• to improve the economic and financial capability of the clubs, increasing their transparency and credibility;
• to place the necessary importance on the protection of creditors and to ensure that clubs settle their liabilities with employees, social/tax authorities and other clubs punctually;
• to introduce more discipline and rationality in club football finances;
• to encourage clubs to operate on the basis of their own revenues;
• to encourage responsible spending for the long-term benefit of football;
• to protect the long-term viability and sustainability of European club football.

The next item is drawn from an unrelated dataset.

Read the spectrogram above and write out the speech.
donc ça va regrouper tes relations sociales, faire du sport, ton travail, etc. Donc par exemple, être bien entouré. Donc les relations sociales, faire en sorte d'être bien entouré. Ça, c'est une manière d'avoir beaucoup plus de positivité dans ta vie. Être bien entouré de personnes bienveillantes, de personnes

The rules are detailed in full in the UEFA Club Licensing and Financial Fair Play Regulations (and the addendum), but are built around two main areas: an obligation for clubs, over a period of time, to balance their books (first assessed in the 2013/14 season) and an obligation for clubs to meet all their transfer and employee payment commitments at all times (first assessed in the summer of 2011).

Role of Club Licensing

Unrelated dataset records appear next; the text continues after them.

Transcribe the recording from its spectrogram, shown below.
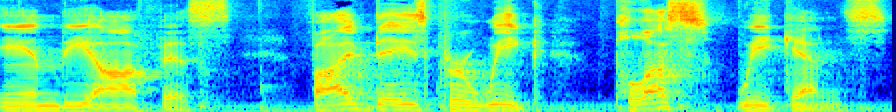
in the office, five days per week, plus weekends.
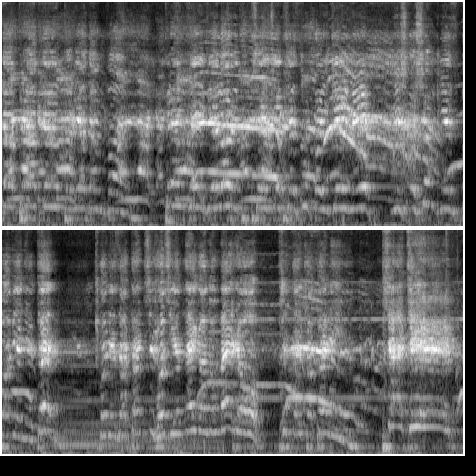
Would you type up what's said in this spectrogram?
zaprawdę opowiadam wam, prędzej wieloryb przejdzie przez ucho igielny, niż osiągnie zbawienie ten, kto nie zatańczy choć jednego numeru przy tej kapeli. Przeciw!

The successful implementation of the Financial Fair Play rules would not have been possible without the years of experience gained by UEFA, national associations and clubs in applying and meeting the financial part of UEFA club licensing. However, three main distinctions should be drawn between club licensing and Financial Fair Play.

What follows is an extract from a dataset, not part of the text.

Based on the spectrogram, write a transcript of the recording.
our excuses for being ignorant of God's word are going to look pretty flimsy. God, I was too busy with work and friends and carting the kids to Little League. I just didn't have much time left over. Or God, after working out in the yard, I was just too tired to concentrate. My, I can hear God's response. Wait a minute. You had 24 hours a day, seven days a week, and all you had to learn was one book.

1. While UEFA club licensing system criteria are designed to enable an assessment of an individual club's financial sustainability in the short term, Financial Fair Play considers the wider systemic effect of a club's financial actions in the longer term.

2. While club licensing is primarily administered by the governing bodies in each UEFA national association, Financial Fair Play is monitored by an external body – the two-chamber Club Financial Control Body (CFCB).

3. While a club license decision is binary, a licence is either granted or not, and the CFCB has a range of disciplinary measures that it can apply in the case of non-fulfilment of the requirements. These are documented in full in the Procedural Rules governing the CFCB.


The financial results of European clubs have improved in each and every one of the five years since the introduction of Financial Fair Play, with club balance sheets strengthening significantly (net equity doubling), and net debt to revenue plunging from 65% to 35%. The facts speak for themselves and answer many of the critics who considered the project too ambitious and challenging to implement. The results also explain why the project continues to receive almost universal support among football stakeholders.

Financial Fair Play is considered to have specifically contributed to the turnaround in club football finances by:

• Directly restricting some of the most excessive loss-making clubs, by concluding 28 settlement agreements designed to bring these clubs back to operating at break-even, in many cases featuring specific transfer and wage restrictions;
• Preventing the build-up of debt by requiring the owners or shareholders of more than 50 clubs with smaller losses to raise or inject new capital to cover these losses;
• Disincentivising clubs from delaying payments by applying tough sanctions, including the exclusion from UEFA club competitions;
• Creating an environment that encourages new and continued owner investment, attracted by a properly regulated market;
• Inspiring the introduction of parallel domestic rules, based on the principles of Financial Fair Play and tailored to the specific environment;
• Increasing the public and media attention given to club finances, thereby increasing the accountability of club directors and owners to running clubs in a sustainable way.

Despite the significant improvement in the underlying health of European club finances since the introduction of Financial Fair Play, it is important that UEFA and the clubs avoid complacency. It is also important to recognise Financial Fair Play for what it is and is not, a financial control system designed to reduce the worst excesses, rather than an attempt to make clubs more equal or address other challenges faced by club football. The Club Licensing and Financial Fair Play Regulations can be seen here, and the addendum here.